Information »

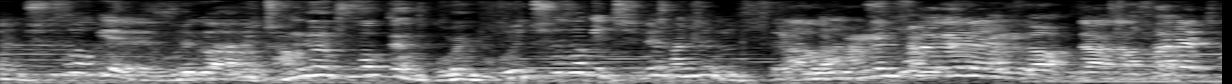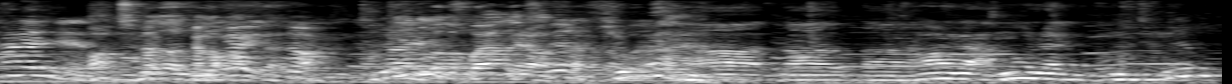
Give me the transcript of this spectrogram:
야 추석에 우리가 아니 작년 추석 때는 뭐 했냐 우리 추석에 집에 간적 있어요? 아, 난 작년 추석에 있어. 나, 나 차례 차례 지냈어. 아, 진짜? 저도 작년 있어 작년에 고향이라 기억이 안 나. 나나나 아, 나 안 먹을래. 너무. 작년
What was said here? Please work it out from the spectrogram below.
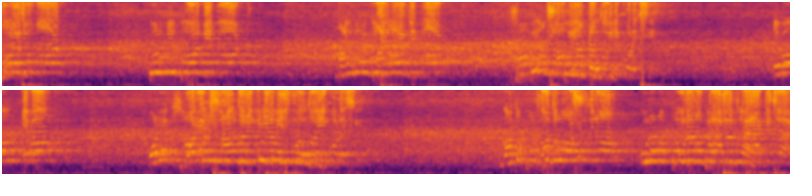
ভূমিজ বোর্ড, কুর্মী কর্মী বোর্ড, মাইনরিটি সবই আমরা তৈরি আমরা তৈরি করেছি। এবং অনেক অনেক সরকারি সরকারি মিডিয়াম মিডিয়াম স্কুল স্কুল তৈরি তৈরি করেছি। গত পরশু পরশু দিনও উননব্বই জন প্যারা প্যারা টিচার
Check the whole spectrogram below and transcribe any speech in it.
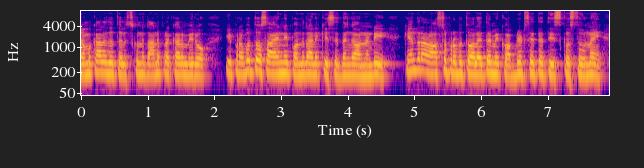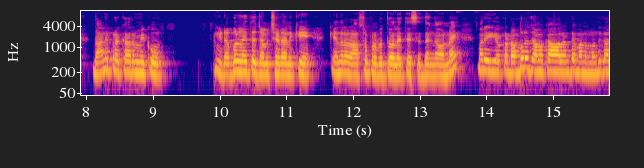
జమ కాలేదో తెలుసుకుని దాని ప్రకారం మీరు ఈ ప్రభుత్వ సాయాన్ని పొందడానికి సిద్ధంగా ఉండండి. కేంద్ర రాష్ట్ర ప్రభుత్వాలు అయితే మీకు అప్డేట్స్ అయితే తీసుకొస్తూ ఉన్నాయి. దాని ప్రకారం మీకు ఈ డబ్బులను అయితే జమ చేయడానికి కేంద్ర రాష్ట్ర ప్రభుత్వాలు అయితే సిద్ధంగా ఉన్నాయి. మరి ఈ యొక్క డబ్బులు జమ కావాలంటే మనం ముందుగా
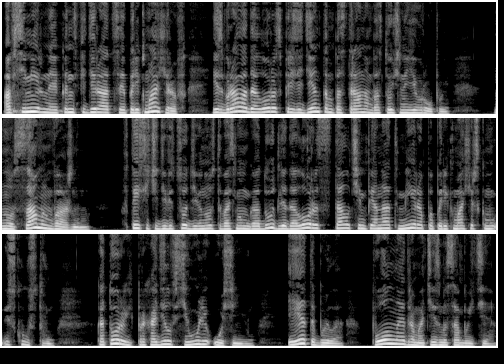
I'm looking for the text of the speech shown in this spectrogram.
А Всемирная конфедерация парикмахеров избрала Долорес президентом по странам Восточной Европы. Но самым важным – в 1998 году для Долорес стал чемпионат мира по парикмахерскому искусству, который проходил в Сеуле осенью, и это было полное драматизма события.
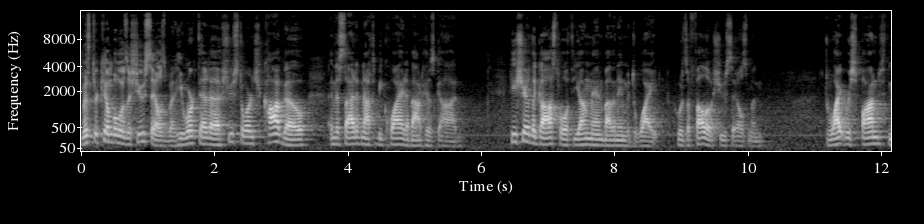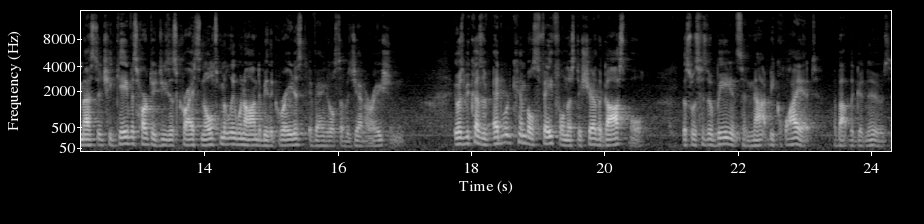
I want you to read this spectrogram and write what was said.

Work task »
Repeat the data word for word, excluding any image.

Answer area »
Give me the transcript of this spectrogram:
야 추석에 우리가 아니 작년 추석 때는 뭐 했냐 우리 추석에 집에 간적 있어요? 아, 난 작년 추석에 있어. 나, 나 차례 차례 지냈어. 아, 진짜? 저도 작년 있어 작년에 고향이라 기억이 안 나. 나나나 아, 나 안 먹을래. 너무. 작년
What was said here? Please work it out from the spectrogram below.
ভূমিজ বোর্ড, কুর্মী কর্মী বোর্ড, মাইনরিটি সবই আমরা তৈরি আমরা তৈরি করেছি। এবং অনেক অনেক সরকারি সরকারি মিডিয়াম মিডিয়াম স্কুল স্কুল তৈরি তৈরি করেছি। গত পরশু পরশু দিনও উননব্বই জন প্যারা প্যারা টিচার
Check the whole spectrogram below and transcribe any speech in it.
జమ కాలేదో తెలుసుకుని దాని ప్రకారం మీరు ఈ ప్రభుత్వ సాయాన్ని పొందడానికి సిద్ధంగా ఉండండి. కేంద్ర రాష్ట్ర ప్రభుత్వాలు అయితే మీకు అప్డేట్స్ అయితే తీసుకొస్తూ ఉన్నాయి. దాని ప్రకారం మీకు ఈ డబ్బులను అయితే జమ చేయడానికి కేంద్ర రాష్ట్ర ప్రభుత్వాలు అయితే సిద్ధంగా ఉన్నాయి. మరి ఈ యొక్క డబ్బులు జమ కావాలంటే మనం ముందుగా
I'm looking for the text of the speech shown in this spectrogram.
А Всемирная конфедерация парикмахеров избрала Долорес президентом по странам Восточной Европы. Но самым важным – в 1998 году для Долорес стал чемпионат мира по парикмахерскому искусству, который проходил в Сеуле осенью, и это было полное драматизма события.
I want you to read this spectrogram and write what was said.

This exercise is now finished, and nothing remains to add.